Market and Model

Porsche claims it won't build any more than 918 units of this vehicle and it's perhaps a reflection of the perceived numerical superiority of the McLaren P1 and LaFerrari that it's still possible to walk into your local Porsche centre and place a deposit on a 918 Spyder. You'll need to come good with a sum of just over £650,000 for the standard car - or in the region of around £720,000 if you specify it with the optional Weissach performance package. This pack features a raft of small but effective aerodynamic upgrades, including front bumper winglets for added downforce, magnesium wheels and other lightweight but hugely expensive componentry that then shaves another 35kg off the kerb weight. That said, the fact that Porsche managed to one-up Ferrari and McLaren at the Nurburgring, coupled with the 918 Spyder's price coming in at over £200,000 less than either of its key rivals makes it look like the value offering here. The trouble is who in this market wants value? Extremity, outright power and expense are plus points in the hypercar sector, which is why Porsche still want your business and Ferrari need to prequalify you as a potential owner.

Cost of Ownership

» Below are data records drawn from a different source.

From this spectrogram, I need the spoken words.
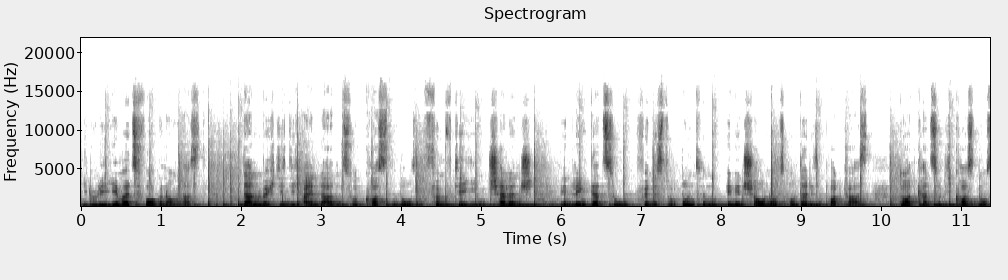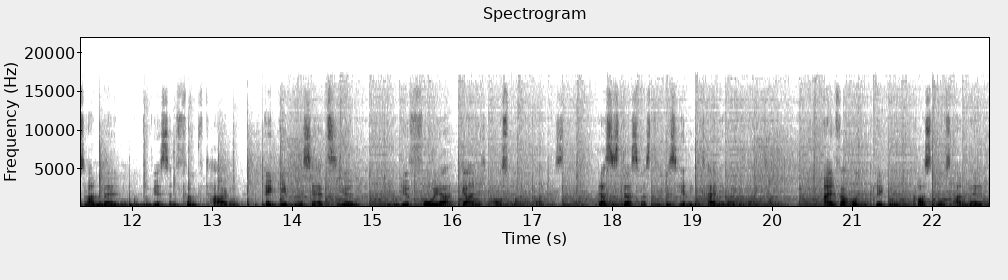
die du dir jemals vorgenommen hast, dann möchte ich dich einladen zur kostenlosen fünftägigen Challenge. Den Link dazu findest du unten in den Show Notes unter diesem Podcast. Dort kannst du dich kostenlos anmelden und du wirst in fünf Tagen Ergebnisse erzielen, die du dir vorher gar nicht ausmalen konntest. Das ist das, was die bisherigen Teilnehmer gesagt haben. Einfach unten klicken, kostenlos anmelden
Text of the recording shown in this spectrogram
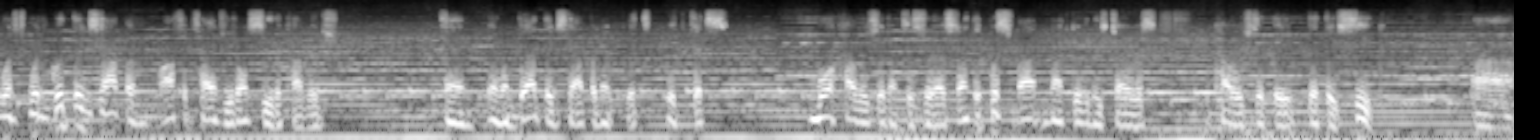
when, when good things happen, oftentimes you don't see the coverage. And, and when bad things happen, it, it, it gets more coverage than it deserves. And I think we're smart in not giving these terrorists the courage that they that they seek. Uh,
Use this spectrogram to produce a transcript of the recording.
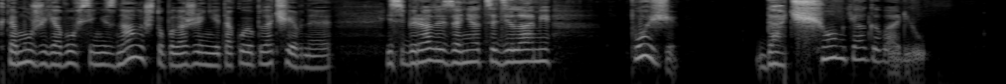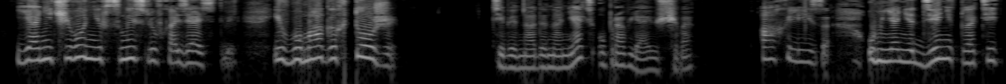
К тому же я вовсе не знала, что положение такое плачевное, и собиралась заняться делами позже. Да о чем я говорю?» Я ничего не в смыслю в хозяйстве, и в бумагах тоже. Тебе надо нанять управляющего. Ах, Лиза, у меня нет денег платить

It's hard to countenance too many people who have the cash reserves to be able to spend over £650,000 on a plaything being overly worried about fuel bills. That said, it's hard not to be impressed, if slightly nonplussed, by the economy and emissions figures of the 918 Spyder. Can a car that's got a higher power to weight ratio than a Bugatti Veyron really return 94mpg and emit just 79g/km? That's better than a Prius. There seems to be an element of 'cycle beating' here, Porsche cleverly gaming the EU systems for fuel economy measurement. It's something that hybrid cars have long been able to do and it'll be interesting to see what sort of real world economy figures the car is capable of. Depreciation is the great imponderable with the 918 Spyder. Those of you who remember the launch of the Carrera GT in 2004 will recall a very similar scenario. Porsche planned to build 1,500 cars but eventually just 1,270 were produced. It too was overshadowed by the more powerful Ferrari Enzo and the Bugatti Veyron, but after a period of poor residuals, it's belatedly been recognised as one of the greatest Porsche road cars of all time. Perhaps the 918 will go through a similar cycle. One thing's for sure. In the long term, talent talks and the 918 Spyder doesn't seem short of it.

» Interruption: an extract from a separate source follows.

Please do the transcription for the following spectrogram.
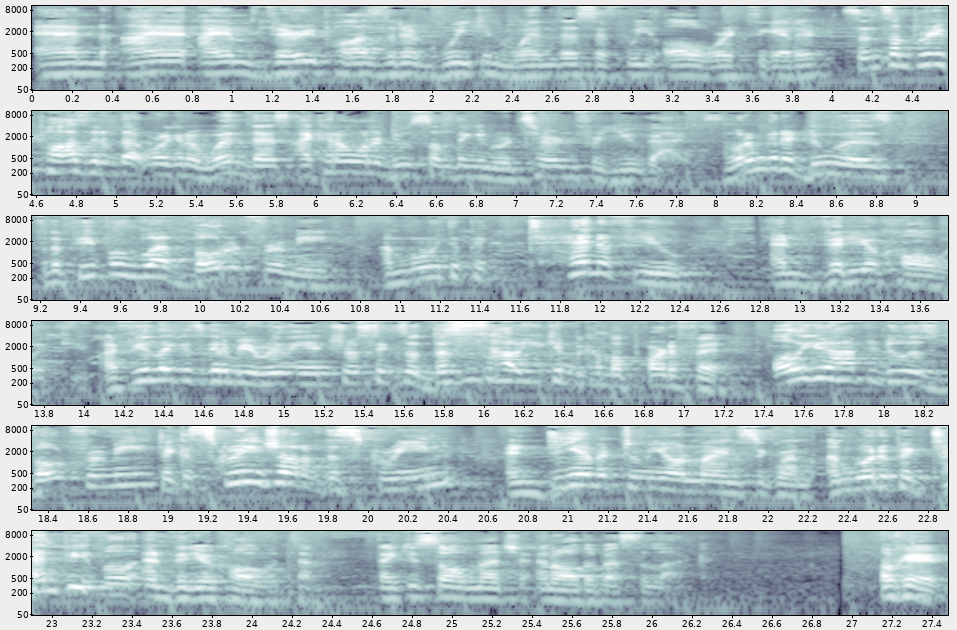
And I, I am very positive we can win this if we all work together. Since I'm pretty positive that we're gonna win this, I kind of want to do something in return for you guys. What I'm gonna do is, for the people who have voted for me, I'm going to pick 10 of you and video call with you. I feel like it's gonna be really interesting, so this is how you can become a part of it. All you have to do is vote for me, take a screenshot of the screen, and DM it to me on my Instagram. I'm going to pick 10 people and video call with them. Thank you so much, and all the best of luck. Okay,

It's an incredible time of plenty if you have a spare million euros or so to throw at a car. The choices have never been more tempting, but whittling your selection to the three state of the art hybrid hypercars from Ferrari, McLaren and Porsche would not appear to favour the German car. The 918 Spyder is shatteringly fast, intimidatingly intelligent and quietly beautiful. It might well be the best car of the trio. It's not the most extreme though and in a market where subtlety is not a valued commodity, that may make this amazing car a surprisingly tough sell. If you have progressed beyond Top Trumps comparisons, you'll find the 918 Spyder a supremely well engineered vehicle and one which will be remembered as a model which decisively changed the way Porsche builds sports cars. If you prefer nuance, elegance and thoughtfulness in design to attention-deficit gaucheness, this may well be your perfect car.